Photograph by James Whiting
Next up is the brief interlude of ‘Wanderings’, an album highlight that cools things off for a moment with atmospheric guitar chords and some gloriously spacey female vocals. It’s a bit of an outlier on the album, and finds Cosmos looking into directions they haven’t previously explored - the only giveaway that it is actually a Cosmos track is Jack’s rich vocals, buried in beneath everything else. “I had those chords and melody on my phone since I was 17,” explains Jack “I finally went back and found it, and just thought ‘I’ll work on that’. But I didn’t really know where to take it so we had Tom’s sister and a friend come in to put some vocals on it, and we just made it an interlude.”

‘Sea Of Green’ picks up with the mysterious being travelling on and finding the sea of green - “that’s actually a Beatles’ reference” laughs Jack, “you’ve got to put one in.” The track opens with a woozy intro that jams for a moment before settling into a bluesy groove. The guitars are a bit more subtle this time around, making way for Jack’s powerful vocals - that is, until the song bursts open with some burning guitar solos plus some cheeky percussion. “You could kind of put it as an Albert King psych rock song - that standard blues lick into a psych jam,” Jack explains. “I think we were listening to ‘Born Under A Bad Sign’ a little bit when we were writing this song. So we combined some traditional blues with super spacey sounds. And it’s got a NASA recording in it too.”

Up next is ‘I See A Man’ which takes off right where ‘Sea Of Green’ finishes. “That’s the being facing humans” says Jack. “Does he come in peace or not, we don’t know, although the humans are reacting so they’re both going full war with it.” The track opens with Cosmos at their most soulful, before things turn and they pound out a blown out blues. “Minimal guitars on it, real dirty blues, as dirty as I can get it without it being harsh,” Jack describes, “it’s real gritty and it’s got a bit of hair on it.”

Finally, to round out the album is ‘Remember The Day’, Coming Home’s powerful closer and first single, which sees Cosmos pushing themselves one bit further before the album is out while also hinting at what might come next. “It was probably the single because it’s a little bit disconnected from the rest of the album,” Jack explains, “probably more emotional in a sense and a bit more lyric driven. It’s also a bit separate from the rest of the concept - it’s just an argument between a male and female, asking the same questions and doubting the same things between each other. It can be in the perspective of a boy or a girl, which I like.” For a band that self-admittedly “doesn’t do riffs”, ‘Remember The Day’ might be the one exception, with a beefed-up guitar leading the charge as Jack howls the verses. However, things cool off at the chorus and makes for an intensely triumphant end to an impressive album.

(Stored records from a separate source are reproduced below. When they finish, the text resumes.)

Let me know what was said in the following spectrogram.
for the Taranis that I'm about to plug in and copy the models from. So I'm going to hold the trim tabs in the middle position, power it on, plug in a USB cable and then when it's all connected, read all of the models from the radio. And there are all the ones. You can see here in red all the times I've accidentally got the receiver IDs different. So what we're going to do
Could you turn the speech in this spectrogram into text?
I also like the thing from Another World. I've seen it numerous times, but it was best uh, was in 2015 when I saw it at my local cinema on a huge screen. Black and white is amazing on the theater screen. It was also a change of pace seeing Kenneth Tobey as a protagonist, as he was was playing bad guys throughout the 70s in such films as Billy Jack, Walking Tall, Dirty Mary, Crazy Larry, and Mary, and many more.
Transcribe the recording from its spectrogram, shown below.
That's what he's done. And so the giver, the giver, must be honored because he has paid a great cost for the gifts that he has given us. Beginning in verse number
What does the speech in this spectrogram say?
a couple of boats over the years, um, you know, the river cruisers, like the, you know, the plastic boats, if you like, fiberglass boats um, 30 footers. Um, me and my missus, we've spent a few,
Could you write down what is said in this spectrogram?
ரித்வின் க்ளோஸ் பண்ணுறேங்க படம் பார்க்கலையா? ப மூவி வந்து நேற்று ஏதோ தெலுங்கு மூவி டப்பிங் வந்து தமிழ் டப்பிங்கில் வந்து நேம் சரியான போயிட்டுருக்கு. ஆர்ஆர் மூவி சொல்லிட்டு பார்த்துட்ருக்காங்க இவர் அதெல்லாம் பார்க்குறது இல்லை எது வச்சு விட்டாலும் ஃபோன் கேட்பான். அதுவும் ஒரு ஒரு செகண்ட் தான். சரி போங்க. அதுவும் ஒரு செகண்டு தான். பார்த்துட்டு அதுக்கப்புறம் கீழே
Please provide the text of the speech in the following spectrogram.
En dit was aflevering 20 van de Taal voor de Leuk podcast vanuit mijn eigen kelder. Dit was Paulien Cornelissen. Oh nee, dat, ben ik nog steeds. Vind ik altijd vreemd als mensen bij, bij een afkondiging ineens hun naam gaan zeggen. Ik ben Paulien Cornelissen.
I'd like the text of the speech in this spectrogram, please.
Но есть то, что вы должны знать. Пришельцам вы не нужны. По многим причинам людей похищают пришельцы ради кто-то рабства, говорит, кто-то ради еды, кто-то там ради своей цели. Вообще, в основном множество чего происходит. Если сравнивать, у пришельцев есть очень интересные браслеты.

Overall, Coming Home is a monstrous return for Cosmos. From the opening crackles of the introduction, all the way through to the final guitar wails of ‘Remember The Day’, it’s an incredibly tight and cohesive album that plays like a wild journey into their own sonic universe. The album is set to be released this Friday April 20th, and will be launched at Cherry Bar on Friday April 27th, with supports from The Black Heart Death Cult and Auntie Leo & The Backstabbers - a show Jack describes as a “spaghetti western psychfest.”

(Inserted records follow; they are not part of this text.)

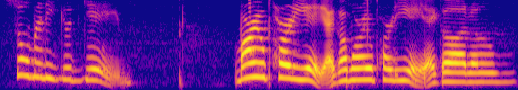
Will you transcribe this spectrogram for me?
so many good games. Mario Party 8, I got Mario Party 8, I got um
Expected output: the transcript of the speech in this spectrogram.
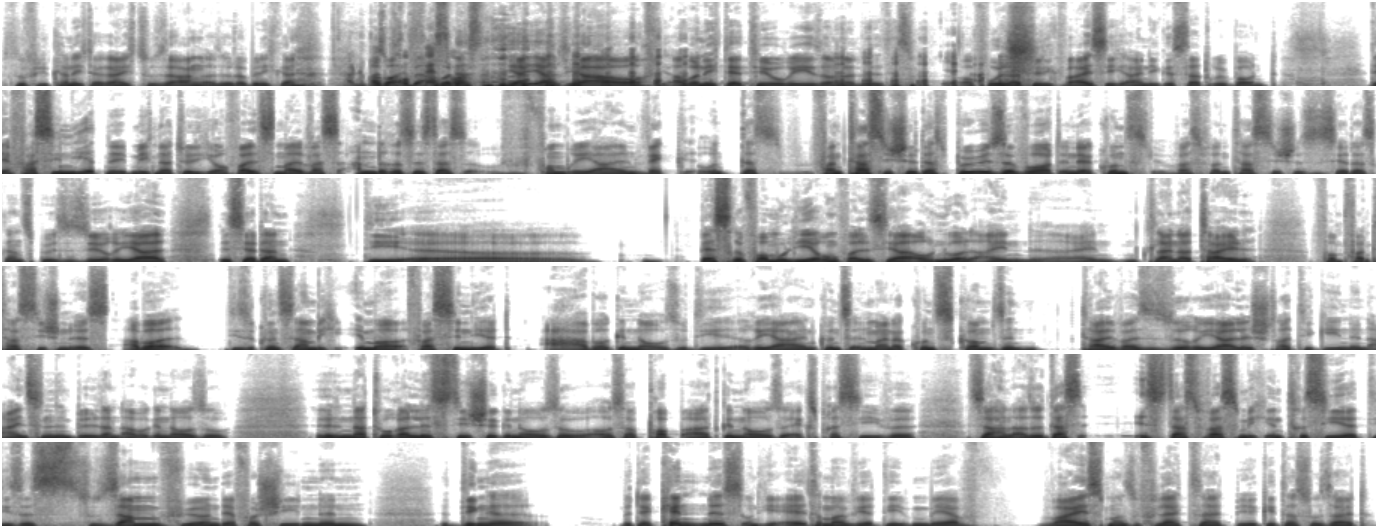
so viel kann ich da gar nicht zu sagen. Also da bin ich gar nicht. Aber, aber, aber das, ja, ja, ja, aber nicht der Theorie, sondern das, ja. obwohl natürlich weiß ich einiges darüber und der fasziniert mich natürlich auch, weil es mal was anderes ist, das vom Realen weg und das Fantastische, das böse Wort in der Kunst, was fantastisch ist, ist ja das ganz Böse. Surreal ist ja dann die äh, bessere Formulierung, weil es ja auch nur ein, ein kleiner Teil vom Fantastischen ist. Aber diese Künstler haben mich immer fasziniert, aber genauso die realen Künstler in meiner Kunst kommen, sind teilweise surreale Strategien in einzelnen Bildern, aber genauso äh, naturalistische, genauso außer Pop-Art, genauso expressive Sachen. Also das ist das, was mich interessiert, dieses Zusammenführen der verschiedenen Dinge mit der Kenntnis und je älter man wird, je mehr weiß man so vielleicht seit, mir geht das so seit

And then what next? “Straight back into the studio, smack another one out” says Jack. “With the next one, we’re going to push ourselves a lot harder, maybe do it a bit more carefully - we’re definitely aiming higher.” Regardless of their next move, it’s safe to say that with Coming Home, Cosmos are clearly hitting a peak and proving themselves as a force to be reckoned with.

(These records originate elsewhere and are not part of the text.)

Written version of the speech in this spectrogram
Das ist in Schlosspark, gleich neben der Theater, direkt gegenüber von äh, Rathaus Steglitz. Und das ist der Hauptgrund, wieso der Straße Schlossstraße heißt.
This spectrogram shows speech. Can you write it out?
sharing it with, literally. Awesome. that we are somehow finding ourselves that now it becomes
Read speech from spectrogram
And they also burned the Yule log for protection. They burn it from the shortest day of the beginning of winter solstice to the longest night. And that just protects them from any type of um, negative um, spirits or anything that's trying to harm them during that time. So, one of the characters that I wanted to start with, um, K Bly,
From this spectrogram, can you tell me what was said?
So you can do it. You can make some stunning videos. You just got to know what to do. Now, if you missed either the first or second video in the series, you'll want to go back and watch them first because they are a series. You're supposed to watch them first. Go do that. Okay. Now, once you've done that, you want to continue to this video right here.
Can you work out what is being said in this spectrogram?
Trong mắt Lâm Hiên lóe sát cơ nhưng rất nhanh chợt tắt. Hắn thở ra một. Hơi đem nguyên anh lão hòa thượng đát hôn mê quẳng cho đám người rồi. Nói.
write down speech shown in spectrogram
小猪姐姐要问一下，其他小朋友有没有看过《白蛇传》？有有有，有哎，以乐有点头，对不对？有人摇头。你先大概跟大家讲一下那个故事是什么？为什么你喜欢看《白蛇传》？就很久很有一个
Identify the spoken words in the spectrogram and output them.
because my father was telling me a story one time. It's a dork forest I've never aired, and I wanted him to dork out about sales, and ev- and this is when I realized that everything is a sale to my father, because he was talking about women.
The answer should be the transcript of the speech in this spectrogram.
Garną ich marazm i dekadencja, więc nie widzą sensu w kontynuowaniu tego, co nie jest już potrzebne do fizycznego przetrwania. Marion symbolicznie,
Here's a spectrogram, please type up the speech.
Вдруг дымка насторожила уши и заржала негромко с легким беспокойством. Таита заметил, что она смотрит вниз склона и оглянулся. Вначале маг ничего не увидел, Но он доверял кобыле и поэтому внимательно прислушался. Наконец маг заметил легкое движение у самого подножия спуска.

Be sure to check out Coming Home when it releases this Friday April 20, and get down to Cherry Bar next week on the 27th of April to see Cosmos launch the album.